All governments are responsible to their citizens, and as public servants, we uniquely understand the depth and breadth of that responsibility.
Governments are responsible for understanding the impact that our past decisions have made. Reflecting on the past may not seem like a worthwhile investment, but it’s crucial to figure out what we did right and where we must do better. By evaluating our progress and learning from past mistakes, we can shorten our learning curve and determine the most effective ways to achieve our goals. We can show citizens that we are working towards the programs, policy, and services that they need.
Every day, we must be ready to respond to challenges and recognize opportunities as they arise. By investing in monitoring and evaluation, we can more easily identify and avoid risks, better manage our resources, and be proactive about making adjustments to how we work. We can also be confident enough to stop what’s not working and be courageous in trying something new. Harnessing more accurate and relevant information will help us to move more quickly and flexibly, a vital capability for solving the complex and unexpected problems we’re facing in an ever-changing world.
In the near future, monitoring and evaluation processes will become an integral part of daily operations and culture, touching every area of government. The demands on our time and our resources are only increasing, so the more comprehensive, relevant, and accurate information we’re able to obtain, the further we can look ahead and the more strategic, evidence-based decisions we can make. In the long-term, we’ll be able to adapt and change; better engage with and empower our citizens; and take increased ownership of our actions.

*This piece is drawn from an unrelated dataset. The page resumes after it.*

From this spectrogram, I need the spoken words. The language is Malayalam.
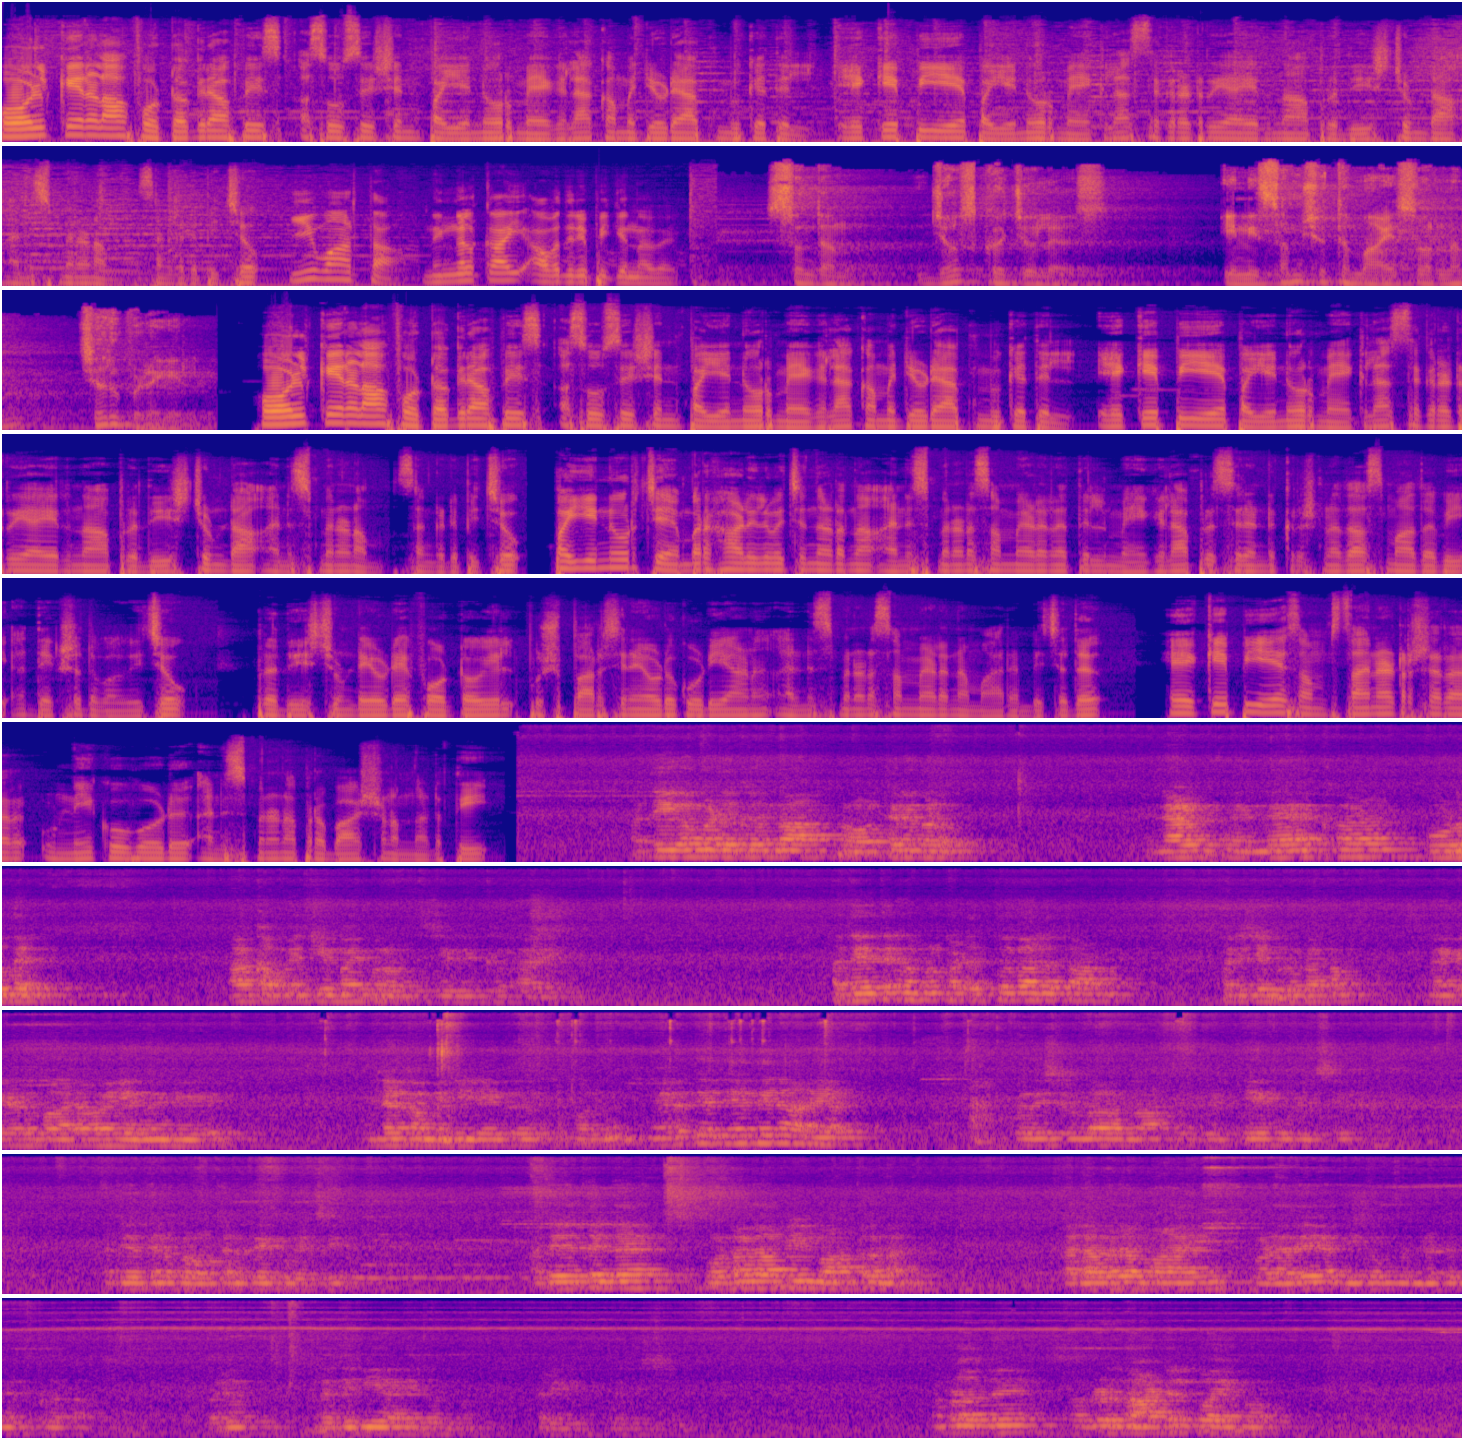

It’s important to remember that it doesn’t have to be perfect - that we’re not trying to collect, track, measure, analyze, or assess everything. What investing in these processes will do is help government focus on asking and answering the important questions, at the right times. We could discuss the finer details of performance measurement, setting KPIs, and showing return on investment, but we should always remember that big-picture responsibility.
Are we progressing towards the outcomes we want? Do we have enough credible and useful information to support the decisions we’re making? Are we supporting citizens in the best way possible? These are some of the essential questions monitoring and evaluation can answer. Governments that are investing in monitoring and evaluation are investing in their own potential to do great work, and their ability to show how that work is serving the people that depend on them.